- TASK OBJECTIVE: All of the data that follows should be retyped exactly, please, except the pictures.

-*-

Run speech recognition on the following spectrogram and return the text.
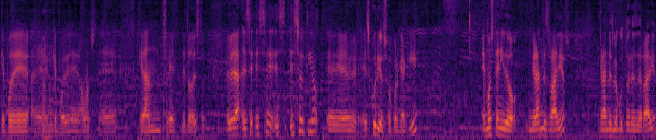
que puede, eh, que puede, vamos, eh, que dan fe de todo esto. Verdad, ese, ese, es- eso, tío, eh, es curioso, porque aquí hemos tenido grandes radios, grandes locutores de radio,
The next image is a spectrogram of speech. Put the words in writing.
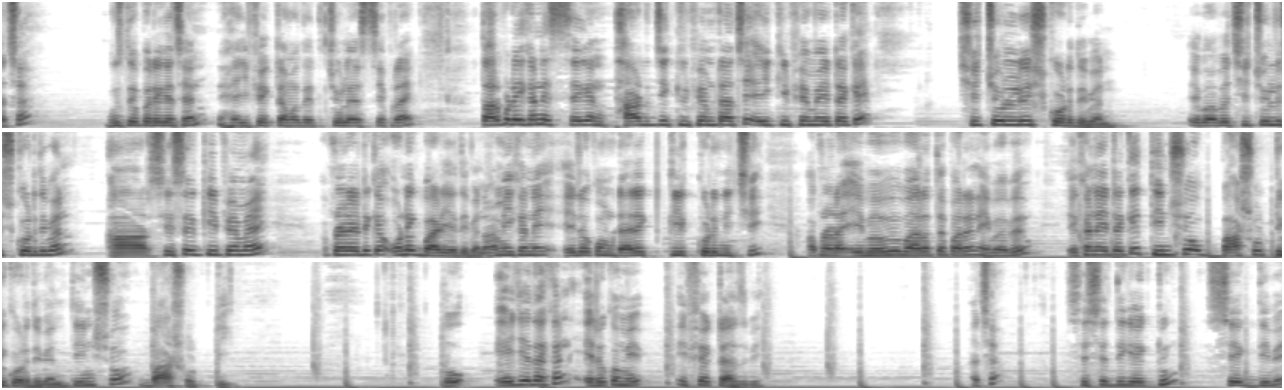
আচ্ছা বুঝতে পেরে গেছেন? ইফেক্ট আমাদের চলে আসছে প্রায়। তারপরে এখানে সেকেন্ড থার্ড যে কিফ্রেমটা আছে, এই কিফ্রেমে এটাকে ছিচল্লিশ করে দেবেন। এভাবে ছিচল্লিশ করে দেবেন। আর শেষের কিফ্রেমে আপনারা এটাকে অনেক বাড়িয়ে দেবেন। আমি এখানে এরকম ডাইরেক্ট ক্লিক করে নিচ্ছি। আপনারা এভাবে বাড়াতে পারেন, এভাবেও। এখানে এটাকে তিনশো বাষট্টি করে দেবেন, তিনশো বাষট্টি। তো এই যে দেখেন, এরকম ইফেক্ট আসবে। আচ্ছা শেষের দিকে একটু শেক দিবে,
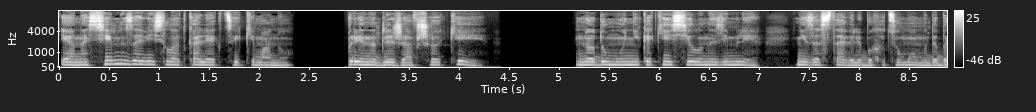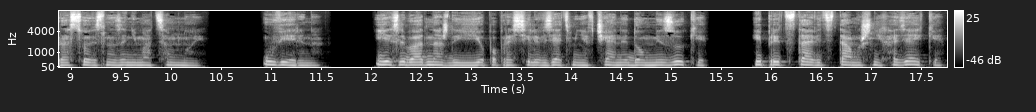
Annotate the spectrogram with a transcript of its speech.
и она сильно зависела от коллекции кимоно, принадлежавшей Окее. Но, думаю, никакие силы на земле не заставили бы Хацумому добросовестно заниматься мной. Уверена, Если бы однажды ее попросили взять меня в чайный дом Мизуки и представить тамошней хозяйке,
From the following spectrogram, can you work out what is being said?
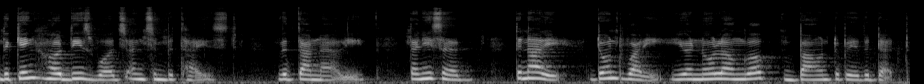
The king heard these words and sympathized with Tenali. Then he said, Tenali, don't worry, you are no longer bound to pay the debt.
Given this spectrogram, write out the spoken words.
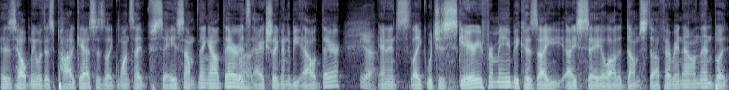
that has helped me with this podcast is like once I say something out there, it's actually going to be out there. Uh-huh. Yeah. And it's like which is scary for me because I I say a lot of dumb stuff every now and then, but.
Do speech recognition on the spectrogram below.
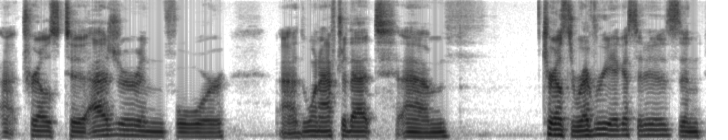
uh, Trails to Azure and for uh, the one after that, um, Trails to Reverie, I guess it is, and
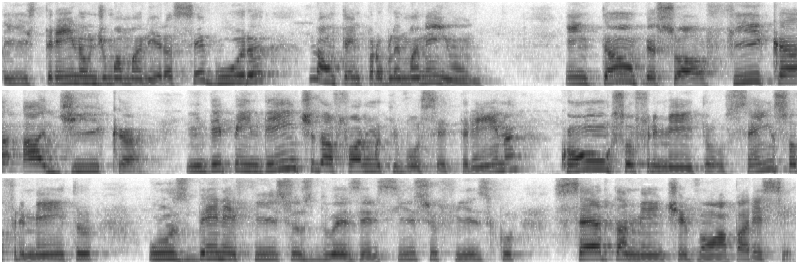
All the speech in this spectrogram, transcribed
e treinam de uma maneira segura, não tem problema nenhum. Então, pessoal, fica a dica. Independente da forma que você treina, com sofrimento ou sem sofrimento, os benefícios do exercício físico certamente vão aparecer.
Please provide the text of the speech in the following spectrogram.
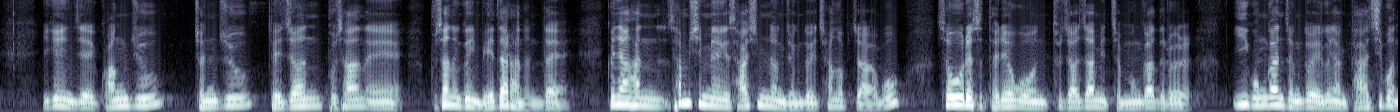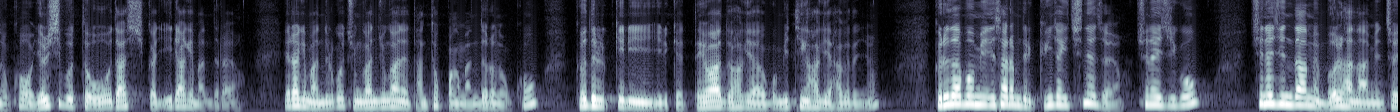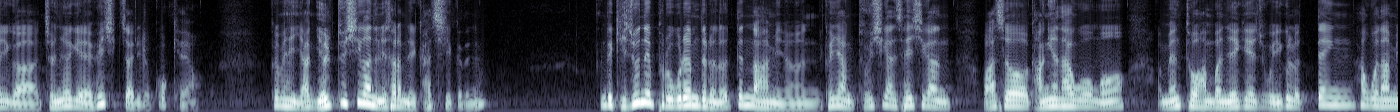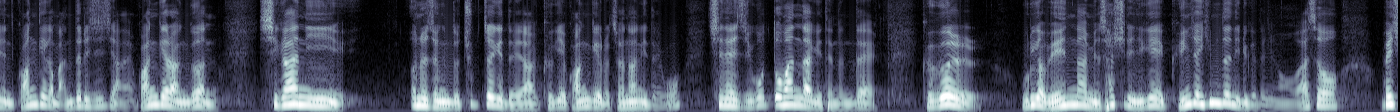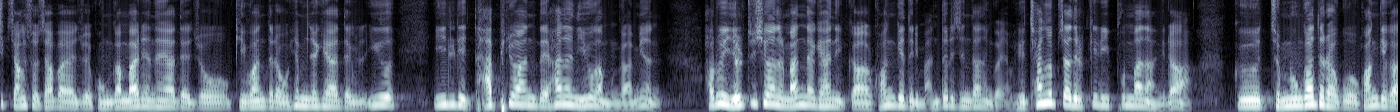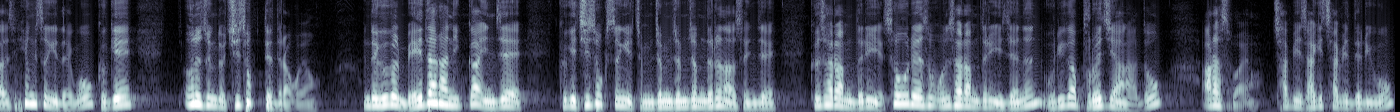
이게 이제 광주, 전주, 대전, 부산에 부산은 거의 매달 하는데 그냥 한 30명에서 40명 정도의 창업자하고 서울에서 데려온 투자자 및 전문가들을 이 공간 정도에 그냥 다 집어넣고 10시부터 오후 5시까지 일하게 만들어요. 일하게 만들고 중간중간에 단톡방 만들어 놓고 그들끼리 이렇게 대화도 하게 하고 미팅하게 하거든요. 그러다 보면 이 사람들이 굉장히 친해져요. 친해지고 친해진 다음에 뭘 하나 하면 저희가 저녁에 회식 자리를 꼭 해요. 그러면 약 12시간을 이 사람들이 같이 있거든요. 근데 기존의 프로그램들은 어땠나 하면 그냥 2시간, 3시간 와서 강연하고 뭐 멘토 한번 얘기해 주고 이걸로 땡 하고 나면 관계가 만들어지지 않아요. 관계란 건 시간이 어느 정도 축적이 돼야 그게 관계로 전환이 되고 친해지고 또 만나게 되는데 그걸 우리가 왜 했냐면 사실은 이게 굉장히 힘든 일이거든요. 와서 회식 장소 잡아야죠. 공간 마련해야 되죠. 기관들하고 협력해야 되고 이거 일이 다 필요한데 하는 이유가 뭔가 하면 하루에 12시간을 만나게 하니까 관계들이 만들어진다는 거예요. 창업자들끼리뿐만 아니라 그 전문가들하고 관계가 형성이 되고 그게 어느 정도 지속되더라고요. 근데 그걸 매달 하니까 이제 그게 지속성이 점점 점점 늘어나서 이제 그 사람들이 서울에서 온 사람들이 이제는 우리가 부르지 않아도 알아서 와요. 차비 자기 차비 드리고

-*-

- ANSWER AREA:
Run speech recognition on the following spectrogram and return the text.
que puede, eh, que puede, vamos, eh, que dan fe de todo esto. Verdad, ese, ese, es- eso, tío, eh, es curioso, porque aquí hemos tenido grandes radios, grandes locutores de radio,
The next image is a spectrogram of speech. Put the words in writing.
আচ্ছা বুঝতে পেরে গেছেন? ইফেক্ট আমাদের চলে আসছে প্রায়। তারপরে এখানে সেকেন্ড থার্ড যে কিফ্রেমটা আছে, এই কিফ্রেমে এটাকে ছিচল্লিশ করে দেবেন। এভাবে ছিচল্লিশ করে দেবেন। আর শেষের কিফ্রেমে আপনারা এটাকে অনেক বাড়িয়ে দেবেন। আমি এখানে এরকম ডাইরেক্ট ক্লিক করে নিচ্ছি। আপনারা এভাবে বাড়াতে পারেন, এভাবেও। এখানে এটাকে তিনশো বাষট্টি করে দেবেন, তিনশো বাষট্টি। তো এই যে দেখেন, এরকম ইফেক্ট আসবে। আচ্ছা শেষের দিকে একটু শেক দিবে,
Annotate the spectrogram with a transcript of its speech.
и она сильно зависела от коллекции кимоно, принадлежавшей Окее. Но, думаю, никакие силы на земле не заставили бы Хацумому добросовестно заниматься мной. Уверена, Если бы однажды ее попросили взять меня в чайный дом Мизуки и представить тамошней хозяйке,
From the following spectrogram, can you work out what is being said?
The king heard these words and sympathized with Tenali. Then he said, Tenali, don't worry, you are no longer bound to pay the debt.
Given this spectrogram, write out the spoken words.
that has helped me with this podcast is like once I say something out there, it's actually going to be out there. Uh-huh. Yeah. And it's like which is scary for me because I I say a lot of dumb stuff every now and then, but.
Do speech recognition on the spectrogram below.
uh, Trails to Azure and for uh, the one after that, um, Trails to Reverie, I guess it is, and
All the speech in this spectrogram, transcribed
e treinam de uma maneira segura, não tem problema nenhum. Então, pessoal, fica a dica. Independente da forma que você treina, com sofrimento ou sem sofrimento, os benefícios do exercício físico certamente vão aparecer.
Please provide the text of the speech in the following spectrogram.
이게 이제 광주, 전주, 대전, 부산에 부산은 거의 매달 하는데 그냥 한 30명에서 40명 정도의 창업자하고 서울에서 데려온 투자자 및 전문가들을 이 공간 정도에 그냥 다 집어넣고 10시부터 오후 5시까지 일하게 만들어요. 일하게 만들고 중간중간에 단톡방 만들어 놓고 그들끼리 이렇게 대화도 하게 하고 미팅하게 하거든요. 그러다 보면 이 사람들이 굉장히 친해져요. 친해지고 친해진 다음에 뭘 하나 하면 저희가 저녁에 회식 자리를 꼭 해요. 그러면 약 12시간을 이 사람들이 같이 있거든요. 근데 기존의 프로그램들은 어땠나 하면 그냥 2시간, 3시간 와서 강연하고 뭐 멘토 한번 얘기해 주고 이걸로 땡 하고 나면 관계가 만들어지지 않아요. 관계란 건 시간이 어느 정도 축적이 돼야 그게 관계로 전환이 되고 친해지고 또 만나게 되는데 그걸 우리가 왜 했냐면 사실은 이게 굉장히 힘든 일이거든요. 와서 회식 장소 잡아야죠. 공간 마련해야 되죠. 기관들하고 협력해야 되고 이거 일이 다 필요한데 하는 이유가 뭔가 하면 하루에 12시간을 만나게 하니까 관계들이 만들어진다는 거예요. 창업자들끼리뿐만 아니라 그 전문가들하고 관계가 형성이 되고 그게 어느 정도 지속되더라고요. 근데 그걸 매달 하니까 이제 그게 지속성이 점점 점점 늘어나서 이제 그 사람들이 서울에서 온 사람들이 이제는 우리가 부르지 않아도 알아서 와요. 차비 자기 차비 드리고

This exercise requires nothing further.